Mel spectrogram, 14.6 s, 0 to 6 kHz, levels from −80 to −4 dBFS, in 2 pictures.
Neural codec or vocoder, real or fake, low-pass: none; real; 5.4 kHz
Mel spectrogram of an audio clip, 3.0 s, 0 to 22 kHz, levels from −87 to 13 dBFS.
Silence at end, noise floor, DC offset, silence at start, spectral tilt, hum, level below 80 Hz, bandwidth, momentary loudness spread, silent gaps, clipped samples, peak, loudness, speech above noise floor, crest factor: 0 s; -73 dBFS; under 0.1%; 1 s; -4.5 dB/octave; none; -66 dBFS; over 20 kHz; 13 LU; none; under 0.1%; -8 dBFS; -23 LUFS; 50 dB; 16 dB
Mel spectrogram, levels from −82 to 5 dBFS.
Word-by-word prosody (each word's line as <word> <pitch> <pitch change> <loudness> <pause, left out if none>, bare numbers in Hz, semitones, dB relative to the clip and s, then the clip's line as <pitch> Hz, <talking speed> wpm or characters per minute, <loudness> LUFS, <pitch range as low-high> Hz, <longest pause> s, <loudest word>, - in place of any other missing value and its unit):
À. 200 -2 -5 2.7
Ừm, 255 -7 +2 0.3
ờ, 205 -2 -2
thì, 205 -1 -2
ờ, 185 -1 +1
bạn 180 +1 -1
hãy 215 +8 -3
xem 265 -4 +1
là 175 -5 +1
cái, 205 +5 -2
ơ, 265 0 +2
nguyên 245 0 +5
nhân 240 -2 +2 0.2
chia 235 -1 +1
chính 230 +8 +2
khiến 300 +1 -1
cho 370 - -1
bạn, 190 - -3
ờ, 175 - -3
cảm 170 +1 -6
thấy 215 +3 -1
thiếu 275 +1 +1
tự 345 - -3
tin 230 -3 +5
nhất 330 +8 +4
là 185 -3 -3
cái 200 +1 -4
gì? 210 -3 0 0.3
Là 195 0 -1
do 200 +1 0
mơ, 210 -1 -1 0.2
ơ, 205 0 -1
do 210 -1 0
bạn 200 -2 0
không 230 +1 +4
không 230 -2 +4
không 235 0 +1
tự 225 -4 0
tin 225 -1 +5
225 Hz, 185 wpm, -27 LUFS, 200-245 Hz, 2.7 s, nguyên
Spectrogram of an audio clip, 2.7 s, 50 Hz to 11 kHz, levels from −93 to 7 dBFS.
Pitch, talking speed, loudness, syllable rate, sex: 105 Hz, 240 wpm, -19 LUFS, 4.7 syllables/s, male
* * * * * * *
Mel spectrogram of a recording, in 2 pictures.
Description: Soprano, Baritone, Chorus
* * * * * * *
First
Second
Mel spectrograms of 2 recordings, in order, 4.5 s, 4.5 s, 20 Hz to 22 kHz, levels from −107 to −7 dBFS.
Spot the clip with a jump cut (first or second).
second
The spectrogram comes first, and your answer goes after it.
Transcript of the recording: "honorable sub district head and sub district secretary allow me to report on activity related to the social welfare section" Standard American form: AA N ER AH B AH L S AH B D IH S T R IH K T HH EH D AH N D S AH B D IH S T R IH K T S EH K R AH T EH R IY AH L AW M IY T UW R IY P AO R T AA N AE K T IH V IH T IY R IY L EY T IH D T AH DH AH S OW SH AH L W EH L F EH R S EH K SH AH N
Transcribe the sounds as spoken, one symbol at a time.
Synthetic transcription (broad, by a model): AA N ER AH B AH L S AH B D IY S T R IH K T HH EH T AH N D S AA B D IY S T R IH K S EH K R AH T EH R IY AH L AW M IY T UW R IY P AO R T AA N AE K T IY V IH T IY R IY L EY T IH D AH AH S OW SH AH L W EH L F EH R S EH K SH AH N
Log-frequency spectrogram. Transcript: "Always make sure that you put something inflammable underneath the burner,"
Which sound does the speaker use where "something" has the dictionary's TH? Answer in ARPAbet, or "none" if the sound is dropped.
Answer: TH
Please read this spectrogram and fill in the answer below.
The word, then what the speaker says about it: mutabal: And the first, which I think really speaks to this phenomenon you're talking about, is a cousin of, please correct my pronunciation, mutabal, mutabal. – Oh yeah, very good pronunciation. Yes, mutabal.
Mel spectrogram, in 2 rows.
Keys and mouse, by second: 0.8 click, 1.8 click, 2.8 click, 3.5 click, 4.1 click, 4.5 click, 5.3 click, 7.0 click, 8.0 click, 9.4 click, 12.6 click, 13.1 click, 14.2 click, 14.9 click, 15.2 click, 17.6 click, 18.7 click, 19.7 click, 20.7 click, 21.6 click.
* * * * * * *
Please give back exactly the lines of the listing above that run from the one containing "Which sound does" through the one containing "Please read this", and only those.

Which sound does the speaker use where "something" has the dictionary's TH? Answer in ARPAbet, or "none" if the sound is dropped.
Answer: TH
Please read this spectrogram and fill in the answer below.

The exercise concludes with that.